A group of education organizations is calling on states in the South to improve schools for all students and to do so at a faster pace. Their report out Tuesday identifies widening gaps in achievement between wealthy, white students and their black, Latino and low-income classmates.
The Public School Forum of North Carolina was one of seven organizations, from Louisiana to Kentucky, that came together to author the report. The 48-page document recognizes major advances in education in the region over the past few decades. But it says these advances have too often left minority and poor students behind.

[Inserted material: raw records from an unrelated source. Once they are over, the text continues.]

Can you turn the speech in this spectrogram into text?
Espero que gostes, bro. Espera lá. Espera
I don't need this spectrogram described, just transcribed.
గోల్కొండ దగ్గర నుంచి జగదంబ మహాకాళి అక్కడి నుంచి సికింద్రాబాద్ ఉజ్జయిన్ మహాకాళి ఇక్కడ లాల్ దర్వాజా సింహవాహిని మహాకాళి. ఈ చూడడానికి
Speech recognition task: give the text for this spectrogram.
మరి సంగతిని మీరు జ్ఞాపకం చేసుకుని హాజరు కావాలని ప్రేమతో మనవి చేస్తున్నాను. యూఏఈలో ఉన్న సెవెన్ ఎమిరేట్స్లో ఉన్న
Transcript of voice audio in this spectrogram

According to 2017 ACT results, only nine percent of high school seniors from low-income, minority, or non-college-educated families were ready for college-level work.
To bridge these educational inequities, the organizations implore states to provide disadvantaged students with extra support. They also ask policymakers to direct more resources to the populations and geographic regions where they are most needed.

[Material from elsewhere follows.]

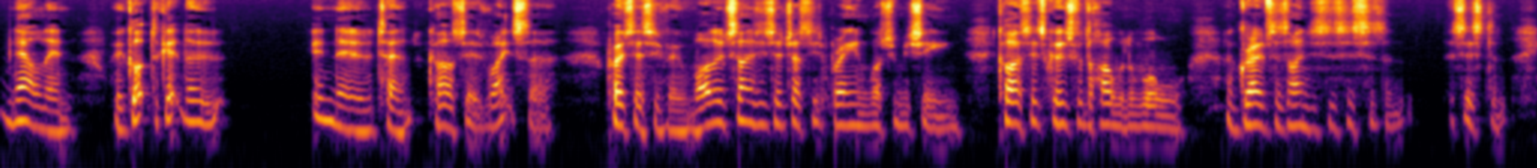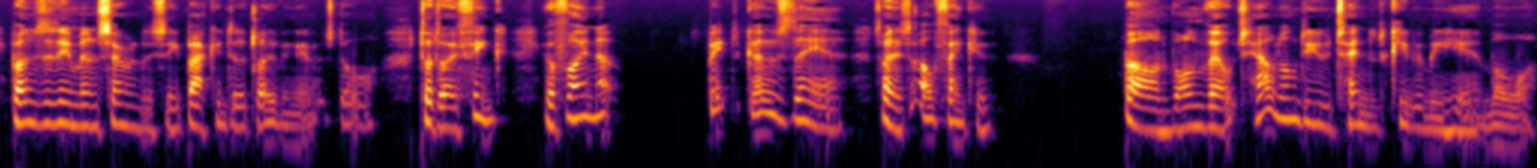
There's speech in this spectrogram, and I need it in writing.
Now then, we've got to get those in there, Lieutenant. Carstairs, right, sir. Processing room. While the scientist adjusts his brain washing machine, Carstairs goes for the hole in the wall and grabs the scientist's assistant. Assistant. He bundles him unceremoniously back into the clothing store. Toto, I think you'll find that bit goes there. Scientist, oh, thank you. Barn, Von Welch, how long do you intend to keep me here? More.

The report warns if more students are not given the help they need to catch up, and to do so quickly, the region's economic outlook will worsen.